As mentioned earlier, it is misleading to refer to lax vowels as short vowels because some of the opener lax vowels are actually quite long. A more important durational rule is the following:
PRE-FORTIS CLIPPING: Regardless of phonemic classification, vowels (and sonorant consonants) are shortened before fortis obstruents in the same syllable.
That is, the voiced part of the syllable rhyme is short when the coda is fortis. We work out the details below:
1. Vowels in open syllables (this of course only affects tense vowels), e.g. see /siː/ and shoe /ʃuː/ are almost twice as long as vowels before fortis consonants, e.g. seat /siːt/ and shoot /ʃuːt/.

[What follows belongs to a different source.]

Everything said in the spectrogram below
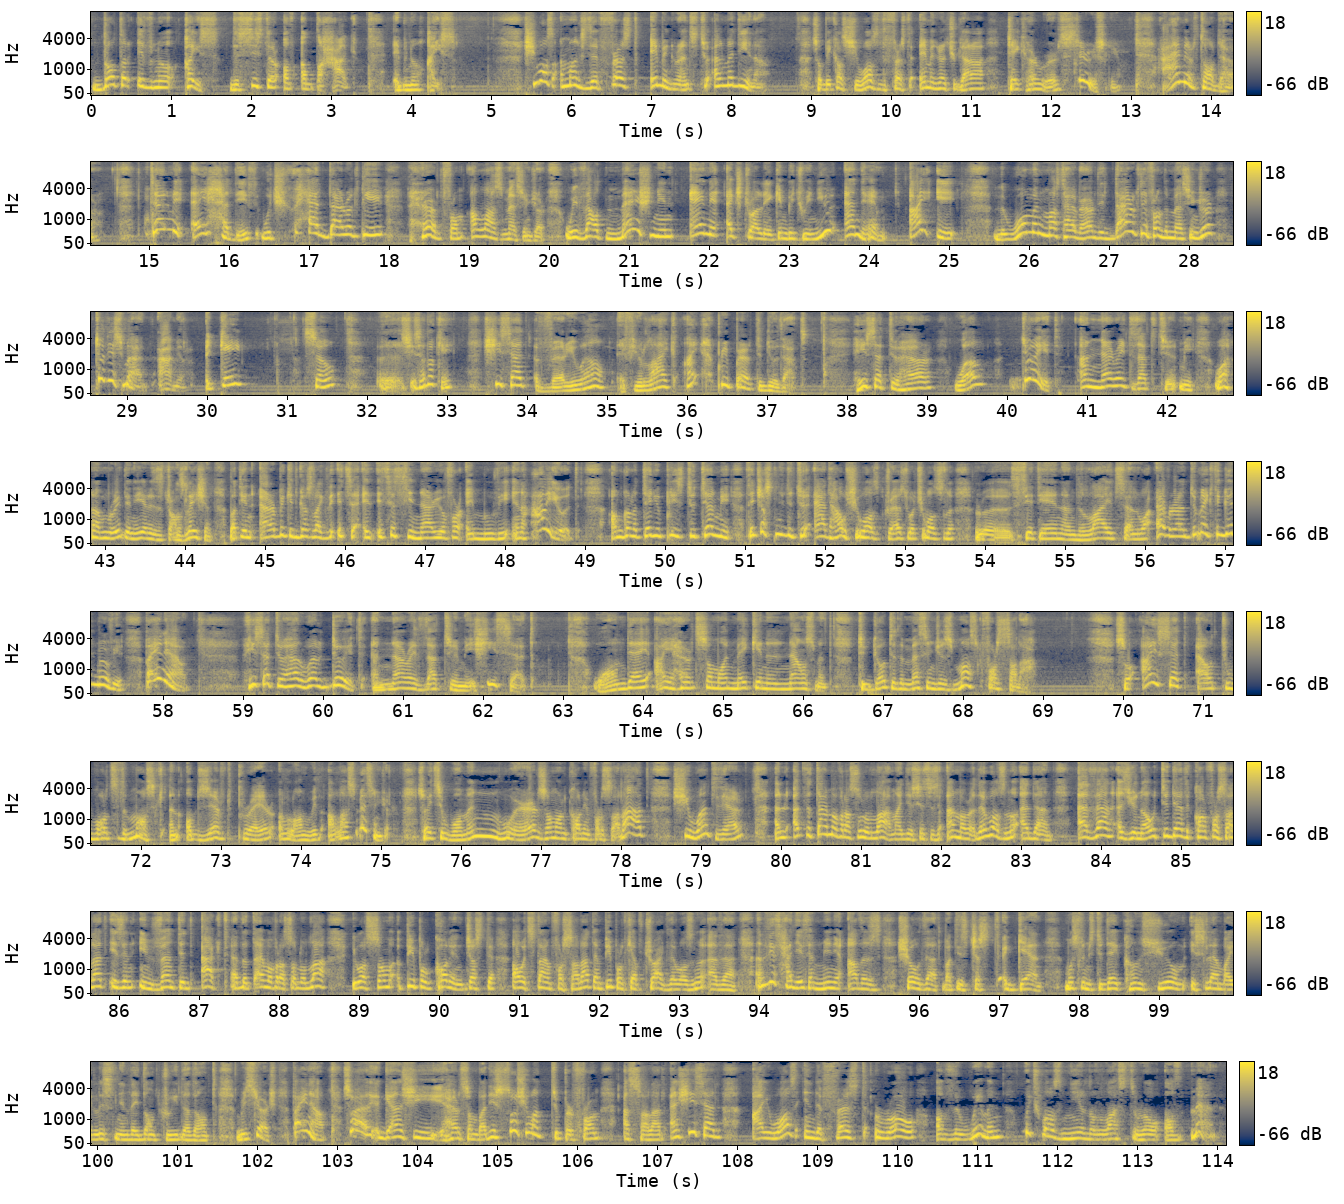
daughter Ibn Qais, the sister of Al-Dahhak, Ibn Qais. She was amongst the first immigrants to Al-Madinah. So because she was the first immigrant, you gotta take her words seriously. Amir told her, Tell me a hadith which you had directly heard from Allah's Messenger without mentioning any extra link in between you and him, i.e., the woman must have heard it directly from the Messenger to this man, Amir. Okay? So, uh, she said, okay. She said, very well. If you like, I am prepared to do that. He said to her, well, do it and narrate that to me. What I'm reading here is a translation, but in Arabic it goes like this. It's a, it's a scenario for a movie in Hollywood. I'm gonna tell you, please, to tell me. They just needed to add how she was dressed, what she was uh, sitting, and the lights and whatever, and to make the good movie. But anyhow, he said to her, well, do it and narrate that to me. She said, one day I heard someone making an announcement to go to the messenger's mosque for salah. So I set out towards the mosque and observed prayer along with Allah's Messenger. So it's a woman who heard someone calling for salat. She went there, and at the time of Rasulullah, my dear sisters, there was no adhan. Adhan, as you know, today the call for salat is an invented act. At the time of Rasulullah, it was some people calling just, uh, oh, it's time for salat, and people kept track. There was no adhan. And this hadith and many others show that, but it's just, again, Muslims today consume Islam by listening. They don't read, they don't research. But anyhow, so again, she heard somebody, so she wanted to perform a salat. And she said, I was in the first row of the women, which was near the last row of men.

2. Before lenis obstruents, vowels are almost twice as long as when they are before fortis consonants. The lenis obstruents are, of course, /b, d, g, v ð, z, ʒ/. (What are the fortis obstruents?) As we will see in a following chapter, the lenis obstruents are frequently devoiced, so that to a large extent the distinction between /biːd/ and /biːt/ is phonetically expressed by the fact that vowel in bead is about twice as long as the vowel in beat. In spite of the fact that the rule is given as a ‘clipping’ rule, making the vowels too short in non-clipped contexts is one of the most common mistakes of Dutch students. Most students assume that they’re exaggerating the length but it’s better to overcompensate and make the vowel too long at first, than to not make any distinction at all. On the other hand, when GA /iː/ and /uː/ occur before fortis codas, Dutch learners often make these vowels too long, because they replace them with marginal AN /iː/ and /uː/ of analyse and rouge. So be careful to pronounce words like GA geese, goose, meet, moot, belief, aloof, leash, louche, keep, coop, leach, mooch, teak with shortish vowels, perhaps using the duration of AN /y/ as in Truus as a reference.
3. When the vowel is followed by a sonorant (GA /m, n, ŋ; l, r), the rule applies to the combination of vowel+sonorant. That is, /ɛn/ in send is about twice as long as /ɛn/ in cent. Particularly in the case of lax vowels, it is usually better to apply your lengthening efforts to the sonorant rather than the vowel. That is, say [senːːːd] rather than [seːːːnd].
Some minimal pairs are given below. They include cases with just a vowel before the final obstruent and cases with a vowel-plus-sonorant combination before the obstruent. In each case, the vowel (plus sonorant) in the second word is almost twice as long as the vowel (plus sonorant) in the first. The pairs in the first two lines of each set of four have the ‘clipped’ word first, and the pairs in the second two lines have the ‘clipped’ word in second position. Listen to the duration of the voiced portions in the four pairs below. Then try pronouncing them in the same way for the other pairs underneath.
Listen to the following triplets. The first two have longish vowels (and sonorants) while the third is clipped.
Now try these yourself.